## WHAT THE TASK ASKS
No pictures go in the copy; retype exactly the lines from the one with "Find the words" through the last line of the records.

## SUPPLIED DATA
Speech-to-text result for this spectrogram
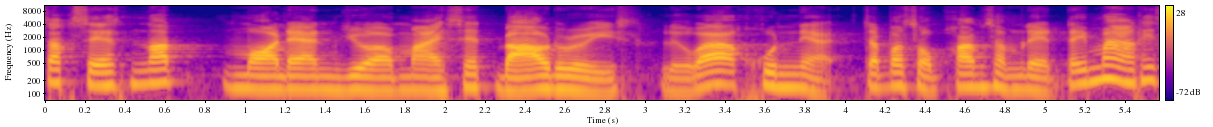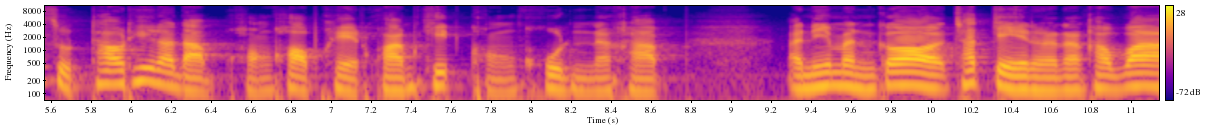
success not more than your mindset boundaries หรือว่าคุณเนี่ย จะประสบความสำเร็จได้มากที่สุดเท่าที่ระดับของขอบเขตความคิดของคุณนะครับ อันนี้มันก็ชัดเจนเลยนะครับว่า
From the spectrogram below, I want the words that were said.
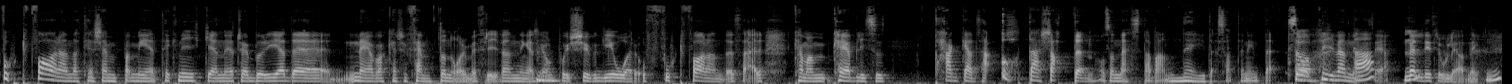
fortfarande att jag kämpar med tekniken. Jag tror jag började när jag var kanske 15 år med frivändningar så jag har mm. hållit på i 20 år och fortfarande så här kan, man, kan jag bli så taggad så här, åh där satt den och så nästa bara nej där satt den inte. Så oh. frivändning ja. säger jag, väldigt rolig övning. Mm.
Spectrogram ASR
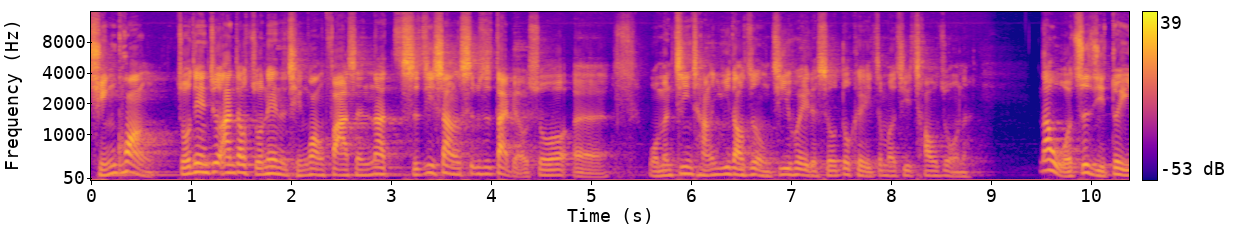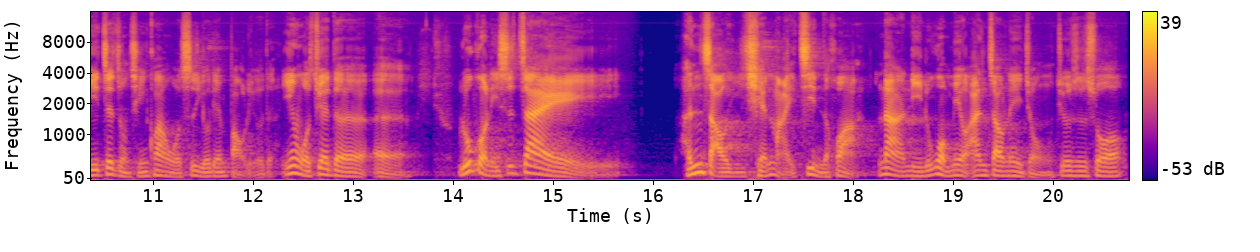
情况，昨天就按照昨天的情况发生。那实际上是不是代表说，呃，我们经常遇到这种机会的时候，都可以这么去操作呢？那我自己对于这种情况，我是有点保留的，因为我觉得，呃，如果你是在很早以前买进的话，那你如果没有按照那种，就是说。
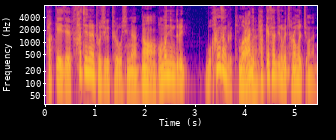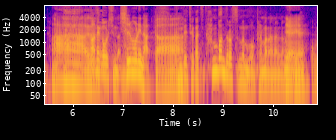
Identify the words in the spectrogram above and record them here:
밖에 이제 사진을 보시고 들어오시면 어. 어. 머님들이 뭐 항상 그렇게 뭐라고요? 아니 밖에 사진은 왜 저런 걸 찍어놨냐. 아, 아내가 훨씬 낫네. 실물이 낫다. 근데 제가 한 번 들었으면 뭐 별말 안 하려고 예, 예. 어,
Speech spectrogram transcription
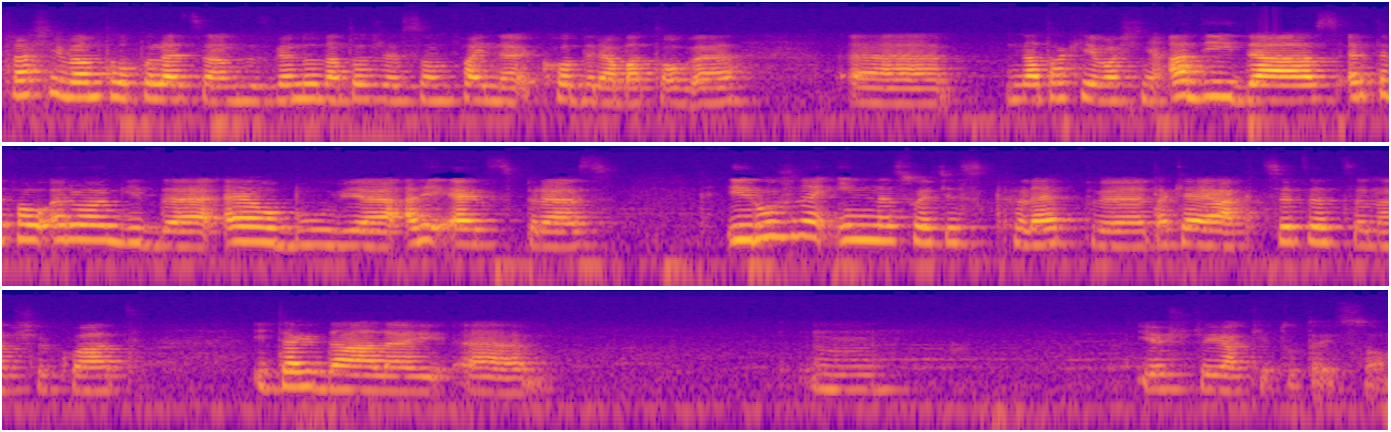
Strasznie Wam to polecam ze względu na to, że są fajne kody rabatowe e, na takie właśnie Adidas, RTV ROAGD, e-obuwie, AliExpress i różne inne, słuchajcie, sklepy, takie jak CCC na przykład i tak dalej. E, mm, jeszcze jakie tutaj są?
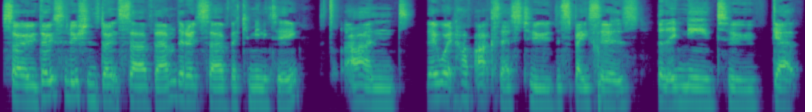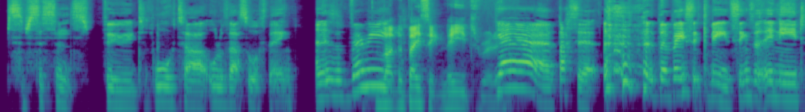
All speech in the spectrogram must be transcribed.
So those solutions don't serve them. They don't serve their community, and they won't have access to the spaces that they need to get subsistence, food, water, all of that sort of thing. And it's a very like the basic needs, really. Yeah, that's it. the basic needs, things that they need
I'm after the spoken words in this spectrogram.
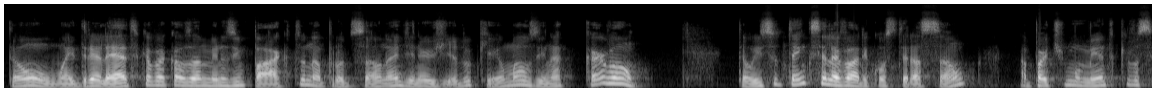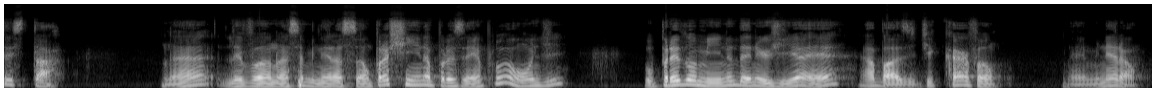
Então, uma hidrelétrica vai causar menos impacto na produção né, de energia do que uma usina carvão. Então, isso tem que ser levado em consideração a partir do momento que você está né, levando essa mineração para a China, por exemplo, onde o predomínio da energia é a base de carvão né, mineral.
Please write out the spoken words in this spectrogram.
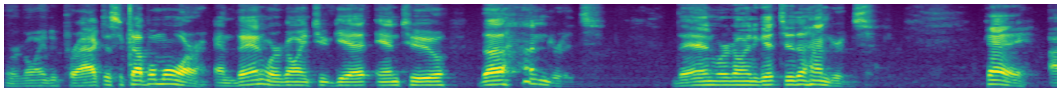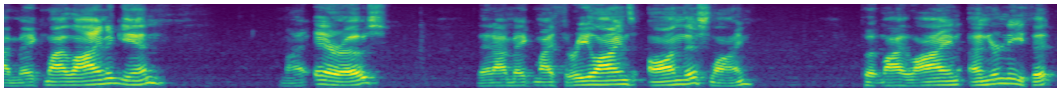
We're going to practice a couple more, and then we're going to get into the hundreds. Then we're going to get to the hundreds. Okay, I make my line again, my arrows. Then I make my three lines on this line, put my line underneath it.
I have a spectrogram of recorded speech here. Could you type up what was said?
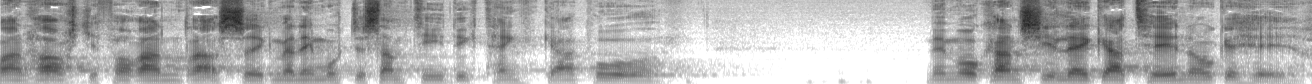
og han har ikke forandra seg. Men jeg måtte samtidig tenke på Vi må kanskje legge til noe her.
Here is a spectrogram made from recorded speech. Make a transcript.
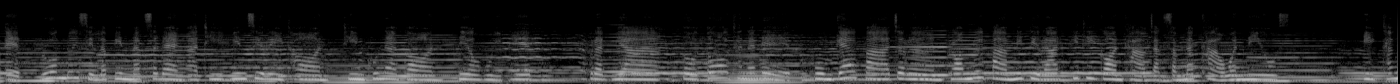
31 ร่วมด้วยศิลปินนักแสดงอาทิวินซิรีทรทีมคุณากรเตียวหุยเพชรปรัชญา โตโต้ ธนเดช ภูมิแก้วฟ้าเจริญ พร้อมด้วยปามนิติรัตน์พิธีกรข่าวจากสำนักข่าววันนิวส์ อีกทั้ง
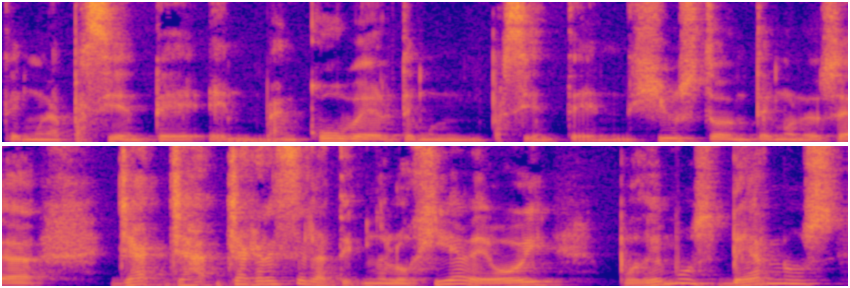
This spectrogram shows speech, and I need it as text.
tengo una paciente en Vancouver, tengo un paciente en Houston, tengo, o sea, ya, ya, ya gracias a la tecnología de hoy podemos vernos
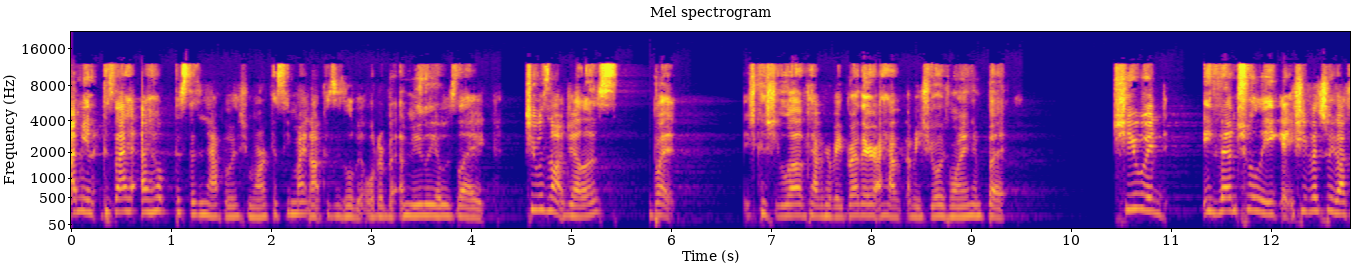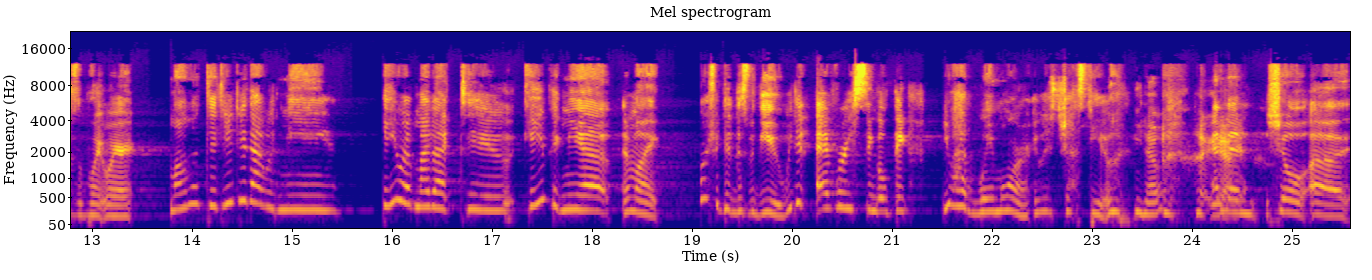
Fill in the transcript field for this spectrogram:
I mean, because I, I hope this doesn't happen with Shamar because he might not because he's a little bit older. But Amelia was like, she was not jealous, but because she loved having her baby brother. I have, I mean, she always wanted him, but she would eventually, she eventually got to the point where, Mama, did you do that with me? Can you rub my back too? Can you pick me up? And I'm like, of course we did this with you. We did every single thing. You had way more. It was just you, you know? And Yeah. then she'll, uh,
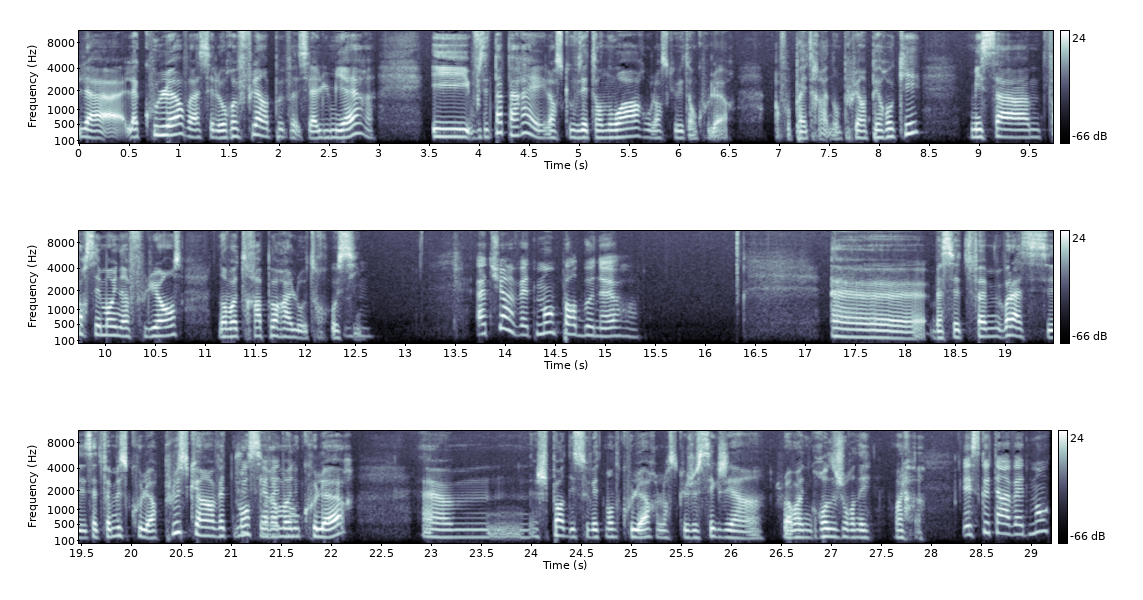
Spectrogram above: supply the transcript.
la, la, couleur, voilà, c'est le reflet un peu, c'est la lumière. Et vous n'êtes pas pareil lorsque vous êtes en noir ou lorsque vous êtes en couleur. Alors, faut pas être non plus un perroquet, mais ça a forcément une influence dans votre rapport à l'autre aussi. Mhm. As-tu un vêtement porte-bonheur? Euh, bah, cette, fameuse, voilà, cette fameuse couleur. Plus qu'un vêtement, c'est vraiment une couleur. Euh, je porte des sous-vêtements de couleur lorsque je sais que j'ai un, je vais avoir une grosse journée. Voilà. Est-ce que tu as un vêtement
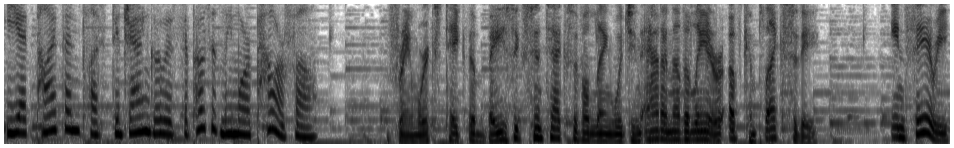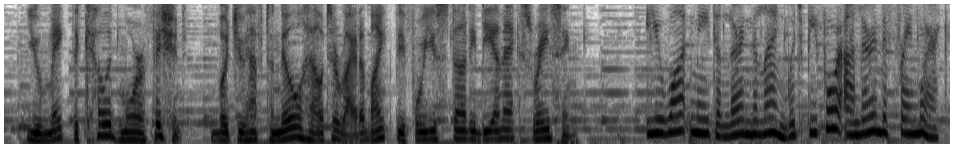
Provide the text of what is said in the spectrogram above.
Yet Python plus Django is supposedly more powerful. Frameworks take the basic syntax of a language and add another layer of complexity. In theory, you make the code more efficient, but you have to know how to ride a bike before you study BMX racing. You want me to learn the language before I learn the framework?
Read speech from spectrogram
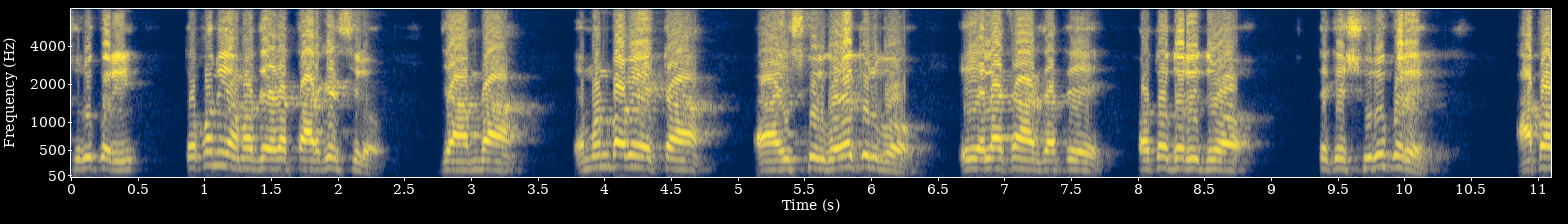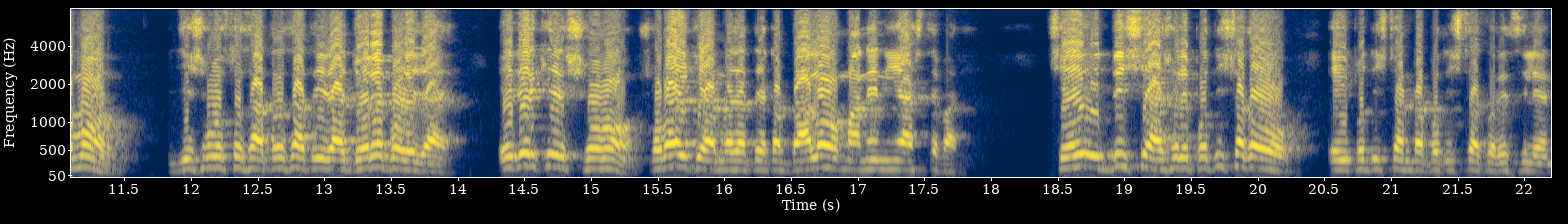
শুরু করি, তখনই আমাদের একটা টার্গেট ছিল যে আমরা এমনভাবে একটা স্কুল গড়ে তুলব এই এলাকার যাতে অত দরিদ্র থেকে শুরু করে আপামর যে সমস্ত ছাত্রছাত্রীরা জোরে পড়ে যায়, এদেরকে সহ সবাইকে আমরা যাতে একটা ভালো মানে নিয়ে আসতে পারি। সেই উদ্দেশ্যে আসলে প্রতিষ্ঠাতাও এই প্রতিষ্ঠানটা প্রতিষ্ঠা করেছিলেন।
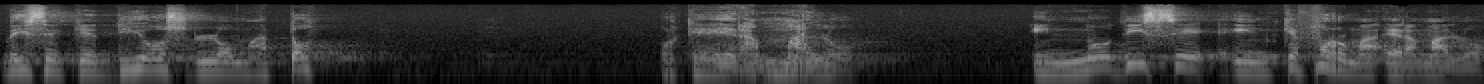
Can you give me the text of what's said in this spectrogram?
Dice que Dios lo mató porque era malo. Y no dice en qué forma era malo,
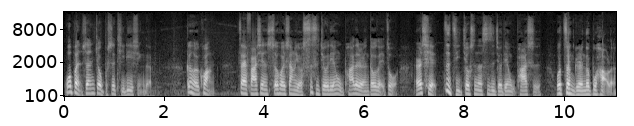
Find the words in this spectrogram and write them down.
我本身就不是体力型的，更何况。在发现社会上有四十九点五趴的人都得做，而且自己就是那四十九点五趴时，我整个人都不好了。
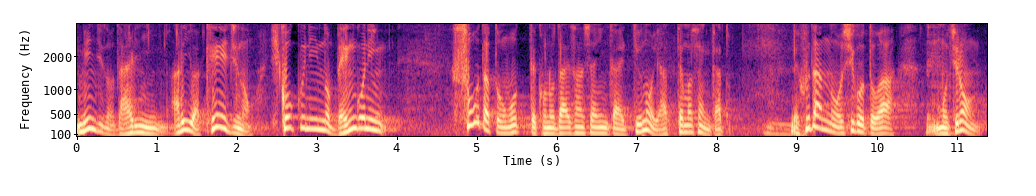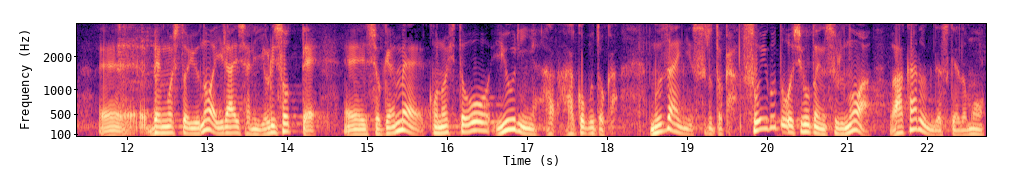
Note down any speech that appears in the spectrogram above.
民事の代理人あるいは刑事の被告人の弁護人そうだと思ってこの第三者委員会っていうのをやってませんかとで普段のお仕事はもちろん、えー、弁護士というのは依頼者に寄り添って、えー、一生懸命この人を有利に運ぶとか無罪にするとかそういうことをお仕事にするのは分かるんですけれども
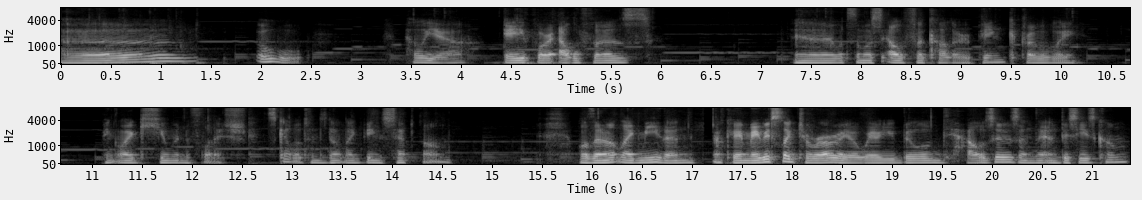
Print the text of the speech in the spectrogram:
Uh... Oh. Hell yeah. A for alphas. Uh, what's the most alpha color? Pink, probably. Pink like human flesh. Skeletons don't like being stepped on. Well, they're not like me then. Okay, maybe it's like Terraria where you build houses and the NPCs come.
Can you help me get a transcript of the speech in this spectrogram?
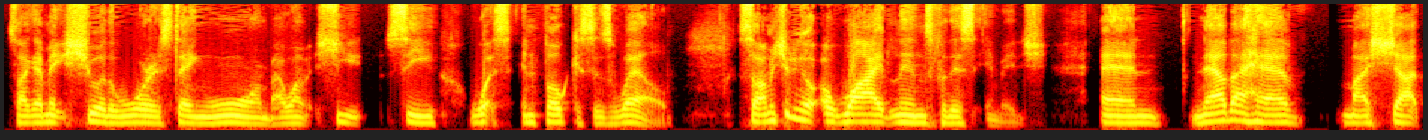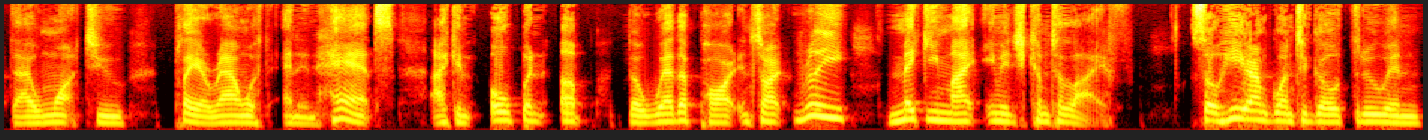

## ANSWER SPACE
Find the words in this spectrogram and write them down.
我本身就不是体力型的，更何况。在发现社会上有四十九点五趴的人都得做，而且自己就是那四十九点五趴时，我整个人都不好了。
Note down any speech that appears in the spectrogram above.
民事の代理人あるいは刑事の被告人の弁護人そうだと思ってこの第三者委員会っていうのをやってませんかとで普段のお仕事はもちろん、えー、弁護士というのは依頼者に寄り添って、えー、一生懸命この人を有利に運ぶとか無罪にするとかそういうことをお仕事にするのは分かるんですけれども
Print the text of the speech in the spectrogram:
Uh... Oh. Hell yeah. A for alphas. Uh, what's the most alpha color? Pink, probably. Pink like human flesh. Skeletons don't like being stepped on. Well, they're not like me then. Okay, maybe it's like Terraria where you build houses and the NPCs come.
Can you help me get a transcript of the speech in this spectrogram?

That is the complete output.